A basic structural design underlies every kind of writing. Writers will in part follow this design, in part deviate from it, according to their skills, their needs, and the unexpected events that accompany the act of composition. Writing, to be effective, must follow closely the thoughts of the writer, but not necessarily in the order in which those thoughts occur. This calls for a scheme of procedure. In some cases, the best design is no design, as with a love letter, which is simply an outpouring, or with a casual essay, which is a ramble. But in most cases, planning must be a deliberate prelude to writing. The first principle of composition, therefore, is to foresee or determine the shape of what is to come and pursue that shape.

Happy writing!

Please consider sharing your response to the writing exercise. Got a question? Just ask!

Unlock the Muse – July 4, 2018

Happy Independence Day, America! It’s a day for barbeques, water games and lots of family activities. It’s also a day for celebrating freedom and liberty. Today, we’ll make it a day for celebrating freedom in our writing.

Inspire
Today’s writing prompt fits well in the barbeque theme for the day:

Create a short story that takes place inside a refrigerator. The main character’s name is Ketchup. Who will be the antagonist?

When I asked my 5-year old if Ketchup is the good guy, who’s the bad guy? He said Milk. Ketchup vs. Milk: An Independence Day Adventure!

Have fun and be creative!

Encourage
In honor of Camp NaNoWriMo going on this month, I’ll share some wisdom from Chris Baty’s book, No Plot? No Problem! Baty is the founder of National Novel Writing Month, a wild adventure that began as a fun challenge among friends and has grown into an international phenomenon.

During a month long novel writing challenge, each week presents its own obstacles. For week one, Baty talks about banishing the “Inner Editor” until the end of the month. He says:

The fear of doing something imperfectly turns what should be fun, creative endeavors into worrisome tasks. With the Inner Editor on board, completing any extracurricular activity you haven’t already mastered is like trying to ride a bicycle uphill while towing a rhinoceros in a wagon behind you.

This month we lose the rhino.

Equip
The question of the month for July is: How have you found freedom in your writing?

Happy writing!

Please consider sharing your response to the writing exercise. Got a question? Just ask!

Unlock the Muse – June 27, 2018

It’s the end of June. 2018 is half over already. How is that possible? Nonetheless, it is true. And it also means it is time once again for Camp NaNoWriMo, July edition. For this session, I’ve decided to return to a sci-fi/fantasy hybrid novel that I started some time ago. Lately it has been clamoring for my attention

Inspire
Here is your writing prompt for this week:

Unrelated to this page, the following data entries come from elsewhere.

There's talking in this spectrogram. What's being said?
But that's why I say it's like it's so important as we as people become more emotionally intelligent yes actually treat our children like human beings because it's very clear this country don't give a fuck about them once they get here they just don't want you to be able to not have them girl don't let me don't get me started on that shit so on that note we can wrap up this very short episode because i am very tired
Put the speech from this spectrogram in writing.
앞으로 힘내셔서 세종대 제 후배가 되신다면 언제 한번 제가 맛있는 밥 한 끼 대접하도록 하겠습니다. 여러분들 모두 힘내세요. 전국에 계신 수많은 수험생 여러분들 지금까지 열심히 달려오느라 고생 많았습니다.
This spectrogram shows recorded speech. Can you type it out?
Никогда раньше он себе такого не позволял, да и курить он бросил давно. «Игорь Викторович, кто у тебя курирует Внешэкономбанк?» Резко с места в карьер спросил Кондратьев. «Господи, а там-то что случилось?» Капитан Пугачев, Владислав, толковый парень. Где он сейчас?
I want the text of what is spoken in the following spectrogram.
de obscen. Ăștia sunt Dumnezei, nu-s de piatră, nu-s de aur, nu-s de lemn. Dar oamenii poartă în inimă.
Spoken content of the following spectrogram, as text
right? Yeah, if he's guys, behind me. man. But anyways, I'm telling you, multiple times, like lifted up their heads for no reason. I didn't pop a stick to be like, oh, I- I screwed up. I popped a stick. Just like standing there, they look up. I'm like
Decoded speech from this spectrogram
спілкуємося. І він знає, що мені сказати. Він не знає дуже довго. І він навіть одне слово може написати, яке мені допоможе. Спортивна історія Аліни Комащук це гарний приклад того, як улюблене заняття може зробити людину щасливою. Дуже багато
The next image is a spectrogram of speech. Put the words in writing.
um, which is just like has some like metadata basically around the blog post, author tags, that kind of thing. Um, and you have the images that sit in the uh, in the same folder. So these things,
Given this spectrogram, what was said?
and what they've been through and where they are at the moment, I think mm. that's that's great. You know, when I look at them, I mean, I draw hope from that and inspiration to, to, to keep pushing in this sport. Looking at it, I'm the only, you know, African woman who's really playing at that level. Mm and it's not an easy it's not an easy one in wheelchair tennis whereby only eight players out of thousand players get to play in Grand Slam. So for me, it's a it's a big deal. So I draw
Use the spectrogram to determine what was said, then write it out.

Setting the stage: Is the time and place of your latest story clear? Go through your work, and extract words or phrases that depict the surroundings. Have you clearly set the place and time?

Encourage
This week I began reading the chapter on dialogue in The 3 A.M. Epiphany, by Brian Kiteley. A real life conversation is messy, but a fictional one can’t afford to be. It’s important to make every word count in your fictional conversations – those said as well as unsaid. In fact, what goes unsaid is often even more important. Here’s an exercise to help you focus on body language:

Write a “conversation” in which no words are said. It might be best to have a stranger observe this conversation, rather than showing us the thoughts of one of the people involved in the conversation, because the temptation to tell us what the conversation is about is so great from inside of the conversation. 600 words.

Equip

madeleine-lengle

Happy writing!

Please consider sharing your response to the writing exercise. Got a question? Just ask!